My Favourite Mieliepop Festival Moments
Earlier this year I read about the death of the South African music festival. The article predicted doom and gloom for South African music festivals. In hindsight, the words seem to have been made in haste with 2016 (only a quarter of the way through) turning out to be a healthy year for South African music if the barometer is based on the amount and quality of music festivals.
Mieliepop, LUSH, Outland and Splashy Fen all took place in the space of 14 days with the latter three taking place over the easter weekend. While some were lucky enough to experience all four festivals, I decided to lose my inhibitions at Mieliepop in Mpumalanga.
Ulitmately, the festivals are all quite similar with the only substantial differences being that they are hosted at different locations with different names. Each festival has it’s own marketing campaign and theme which highlights the distinction of the festival. What really separates the festivals are the moments one experiences at them and the moments I experienced at Mieliepop are moments which will see me return next year.
Now I wasn’t around when this moment took place, but it definitely contributes to my desire to return next year. I was only able to head through to Mieliepop on Saturday which meant that I had missed Haezer, Chee and Phizicist who all performed on Friday. Next year I’ll make sure that I take the Friday off and experience al three days.
An aptly named rave cave
Reading the press release I thought that rave cave was just another marketing tactic disguising what would be your normal electronic stage. Having missed my some of my favourite electronic acts the previous evening I checked out the “rave cave” and was surprised that the electronic stage was in an actual cave.
BCUC invites guitar for the journey
It’s always a gripping experience seeing BCUC perform live and more so when their performance take place in the midst of what is largely an Afrikaans audience. But for the first time ever I got to experience the low drum and bass rhythms of BCUC with electric guitar. Michael Plaxton-Harrison joined BCUC on stage weaving some blues guitar into their rendition of “The Journey” and I’d love to hear more guitar collaborations from BCUC in the future.
My virgin urban village experience
The first thing which caught my eye about the band was their style. If there was an award for best dressed at Mieliepop it would belong to Urban Village. But Mieliepop isn’t about the fashion and Urban Villages dress sense is subordinate to the music they make. It’s probably ignorant of me, but the most simple way I could describe it is that it is a folkier version of BCUC. It’s great to see more and more musicians making music authentic to Africa.

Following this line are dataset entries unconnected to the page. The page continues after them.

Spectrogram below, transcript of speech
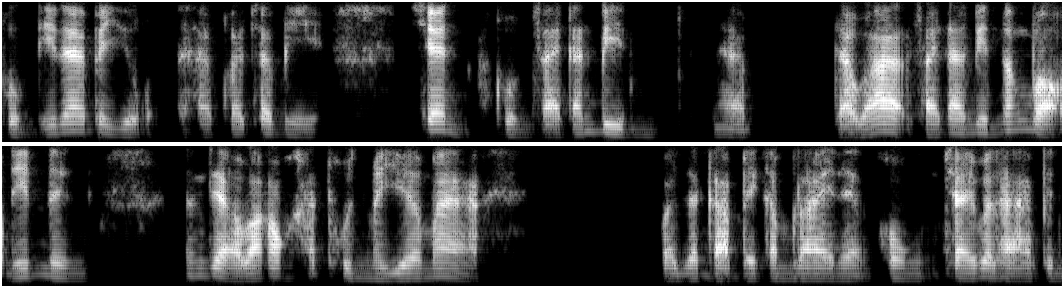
กลุ่มที่ได้ประโยชน์นะครับ ก็จะมีเช่นกลุ่มสายการบินนะครับ แต่ว่าสายการบินต้องบอกนิดนึงเนื่องจากว่าเขาขาดทุนมาเยอะมากก ว่าจะกลับไปกำไรเนี่ยคงใช้เวลาเป็น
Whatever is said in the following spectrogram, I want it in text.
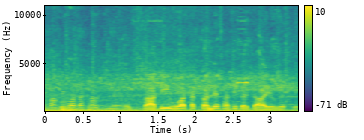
शादी हुआ था कल? शादी हुआ था कल शादी करके आए हुए थे।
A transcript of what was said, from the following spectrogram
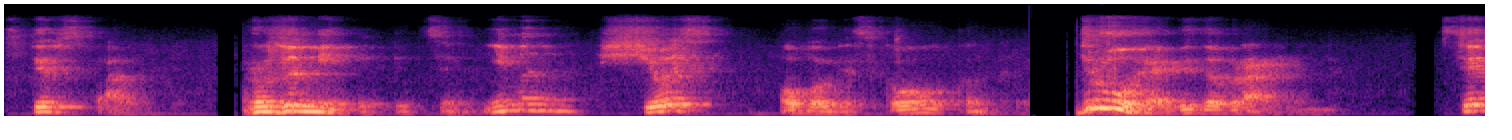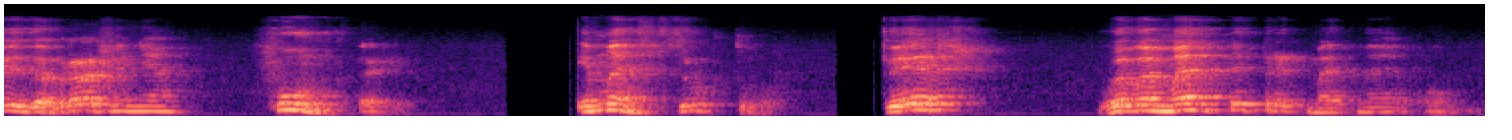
співставити. Розуміти під цим іменем щось обов'язково конкретне. Друге відображення це відображення функторів, імен структур, теж в елементи прикметної образу.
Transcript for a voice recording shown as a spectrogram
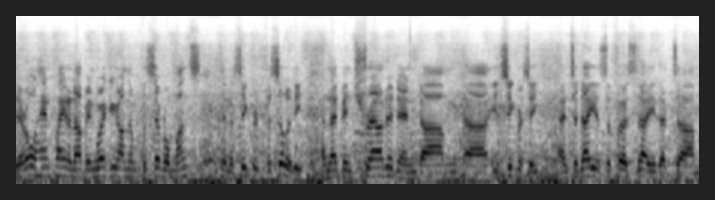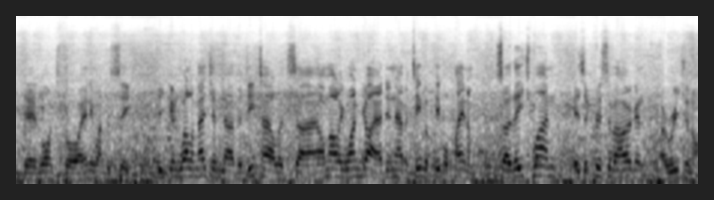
They're all hand painted. I've been working on them for several months. It's in a secret facility and they've been shrouded and um, uh, in secrecy. And today is the first day that um, they're launched for anyone to see. You can well imagine uh, the detail. It's, uh, I'm only one guy. I didn't have a team of people paint them. So each one is a Christopher Hogan original.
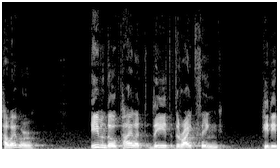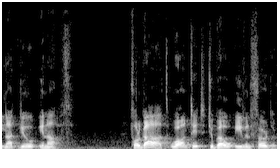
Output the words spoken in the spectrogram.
However, even though Pilate did the right thing, he did not do enough. For God wanted to go even further.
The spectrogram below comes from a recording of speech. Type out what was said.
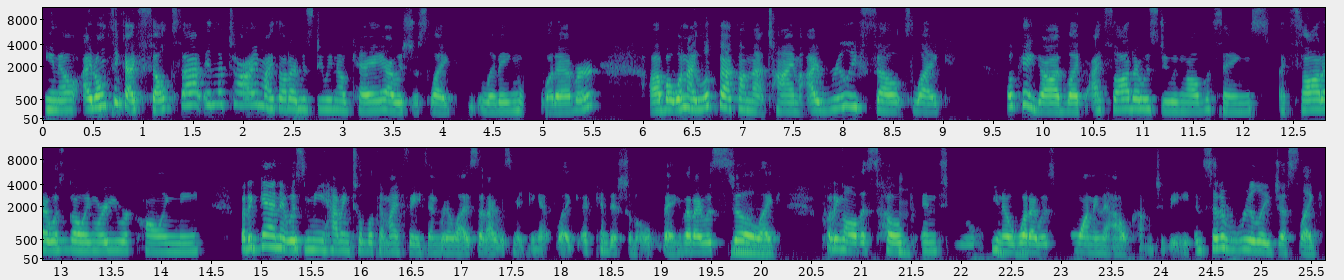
you know? I don't think i felt that in the time. I thought i was doing okay. I was just like living whatever. Uh, but when i look back on that time i really felt like okay god like i thought i was doing all the things. I thought i was going where you were calling me. But again it was me having to look at my faith and realize that i was making it like a conditional thing that i was still mm. like putting all this hope mm. into you know what i was wanting the outcome to be instead of really just like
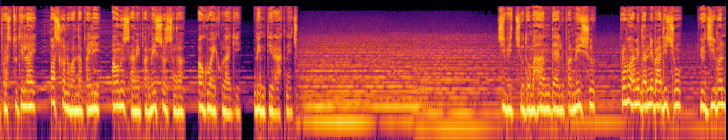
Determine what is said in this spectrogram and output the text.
प्रस्तुतिलाई पस्कनुभन्दा पहिले आउनुहोस् हामी परमेश्वरसँग अगुवाईको लागि बिन्ती राख्नेछौ। जीवित जिउँदो महान दयालु परमेश्वर प्रभु हामी धन्यवादी छौँ यो जीवन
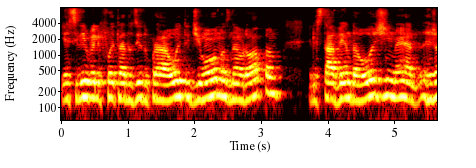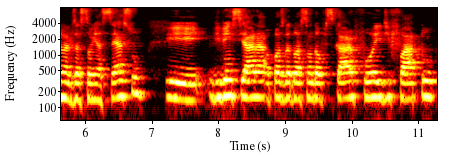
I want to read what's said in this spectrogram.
esse livro ele foi traduzido para oito idiomas na Europa, ele está à venda hoje, né, regionalização e acesso, e vivenciar a pós-graduação da UFSCar foi de fato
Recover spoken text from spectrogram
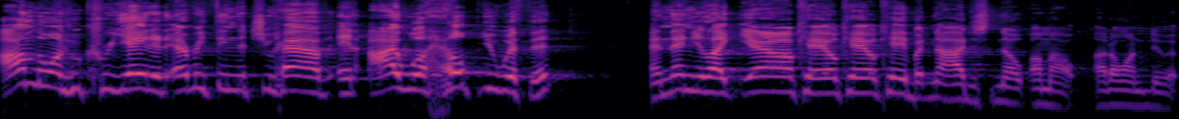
I'm the one who created everything that you have, and I will help you with it. And then you're like, Yeah, okay, okay, okay, but no, I just, nope, I'm out. I don't want to do it.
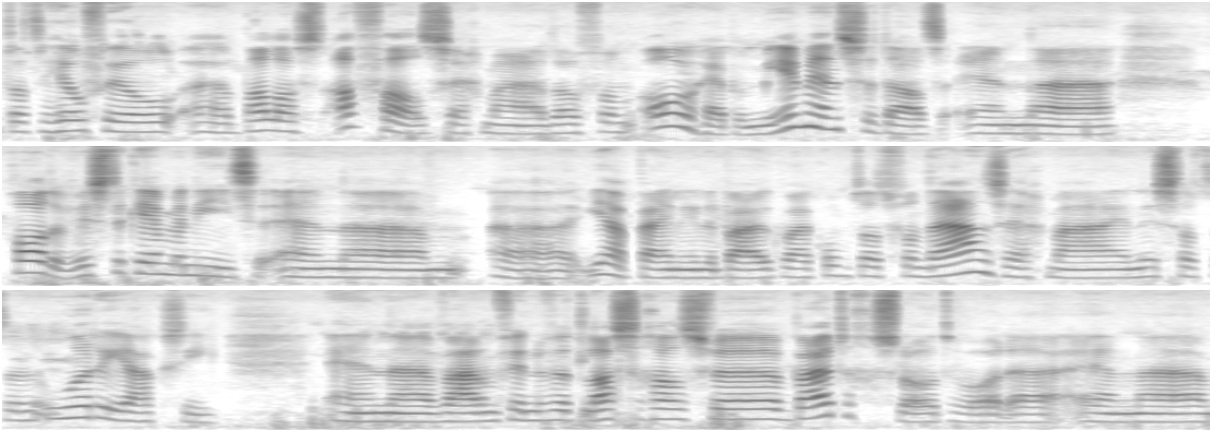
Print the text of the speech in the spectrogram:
dat er heel veel ballast afvalt, zeg maar. Dat van, oh, hebben meer mensen dat? En, goh, dat wist ik helemaal niet. En ehm, ja, pijn in de buik, waar komt dat vandaan, zeg maar? En is dat een oerreactie? En waarom vinden we het lastig als we buitengesloten worden? En ehm,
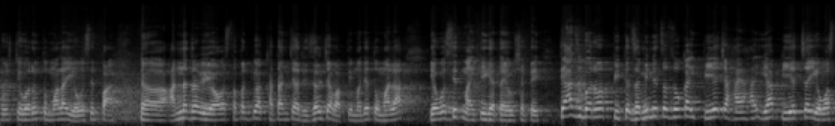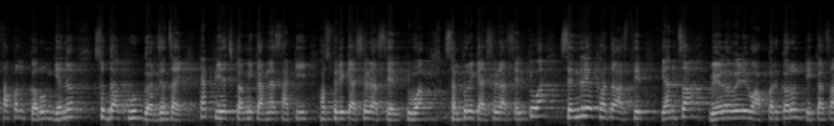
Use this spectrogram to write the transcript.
गोष्टीवरून तुम्हाला व्यवस्थित पा अन्नद्रव्य व्यवस्थापन किंवा खतांच्या रिझल्टच्या बाबतीमध्ये तुम्हाला व्यवस्थित माहिती घेता येऊ शकते. त्याचबरोबर पीक जमिनीचा जो काही पी एच आहे हा या पीएचचं व्यवस्थापन करून घेणं सुद्धा खूप गरजेचं आहे. ह्या पीएच कमी करण्यासाठी फॉस्फरिक ॲसिड असेल किंवा सल्फ्युरिक ॲसिड असेल किंवा सेंद्रिय खतं असतील यांचा वेळोवेळी वापर करून पिकाचा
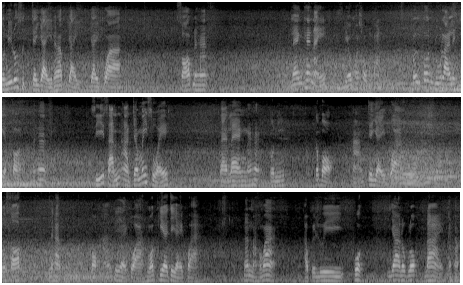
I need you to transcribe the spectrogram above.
ตัวนี้รู้สึกจะใหญ่นะครับ ใหญ่ใหญ่กว่าซอฟนะฮะ แรงแค่ไหน เดี๋ยวมาชมกัน เบื้องต้นดูรายละเอียดก่อนนะฮะ สีสันอาจจะไม่สวย แต่แรงนะฮะ ตัวนี้ก็บอกหางจะใหญ่กว่าตัวซอฟนะครับ บอกหางจะใหญ่กว่า หัวเกียร์จะใหญ่กว่า นั่นหมายความว่าเอาไปลุยพวกหญ้ารกๆได้นะครับ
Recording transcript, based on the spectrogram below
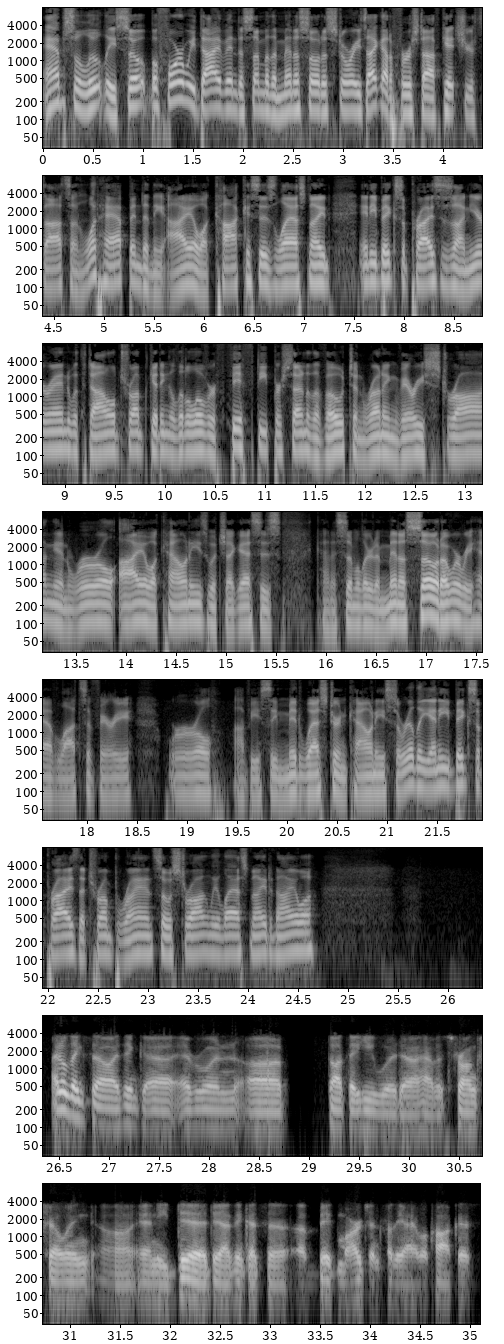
Absolutely. So before we dive into some of the Minnesota stories, I got to first off get your thoughts on what happened in the Iowa caucuses last night. Any big surprises on your end with Donald Trump getting a little over 50% of the vote and running very strong in rural Iowa counties, which I guess is kind of similar to Minnesota, where we have lots of very rural, obviously Midwestern counties. So, really, any big surprise that Trump ran so strongly last night in Iowa? I don't think so. I think uh, everyone uh, thought that he would uh, have a strong showing, uh, and he did. I think that's a, a big margin for the Iowa caucus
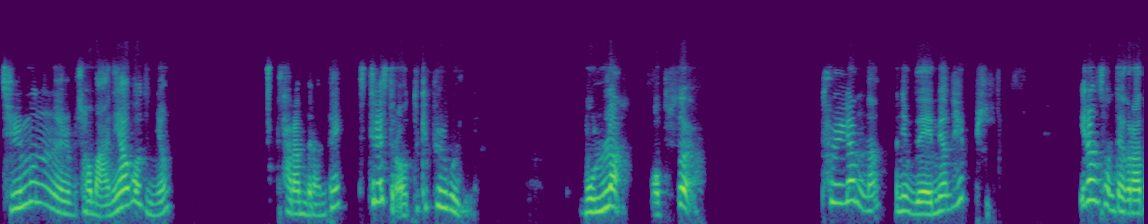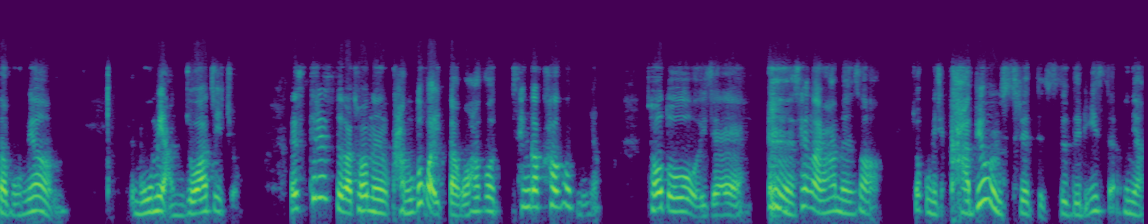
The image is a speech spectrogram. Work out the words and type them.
질문을 저 많이 하거든요. 사람들한테 스트레스를 어떻게 풀고 있냐. 몰라. 없어요. 풀렸나? 아니면 외면 회피. 이런 선택을 하다 보면 몸이 안 좋아지죠. 스트레스가 저는 강도가 있다고 하고 생각하거든요. 저도 이제 생활을 하면서 조금 이제 가벼운 스트레스들이 있어요. 그냥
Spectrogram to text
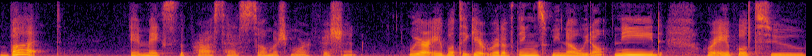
But it makes the process so much more efficient. We are able to get rid of things we know we don't need. We're able to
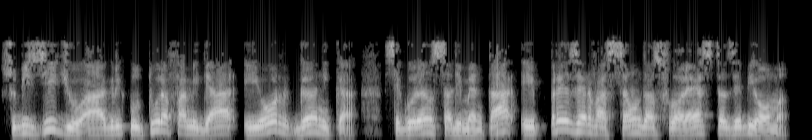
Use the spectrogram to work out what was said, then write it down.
subsídio à agricultura familiar e orgânica, segurança alimentar e preservação das florestas e bioma.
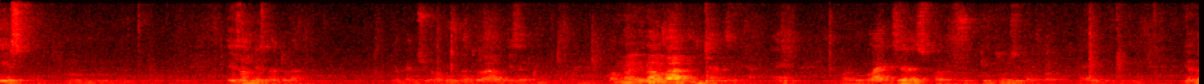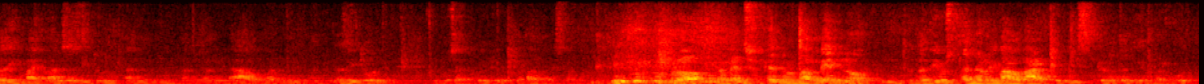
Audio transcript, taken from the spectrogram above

Josh Kempen cantare in italiano
I was single the first time I watched Josh Kempen perform at the Bohemian. He was alone on stage and I was smitten. This time at Mieliepop, he was joined by Saul Nossel and Noah Bamberger (of Go Barefoot) on drums and keyboard. I was worried throughout his performance that my girlfriend would break up with me for greener pastures (pronounced Josh Kempen) and it took great courage for me not to run away with my partner when Josh performed “Ysabel Lola”.
Fanboy-ing over Hellcats
Hellcats is my favourite local band currently, and those who were in attendance for their performance at Mieliepop will understand exactly why. The duo is able to move bigger mountains than some orchestra’s could with their music. When Alex Benigno threws his drumsticks out to the crowd, I scrambled for one like a fourteen year old at a One Direction concert. The stick now holds a worthy place within my memory box. Memory box? Maybe I am a fourteen year old.
Married with The Moths
The Moths arrived to their performance stylishly late. The surf punk trio needed time to get all suited for their performance. The formal attire suited the moment as before their final song; a guy took the opportunity to propose to this partner. She said yes.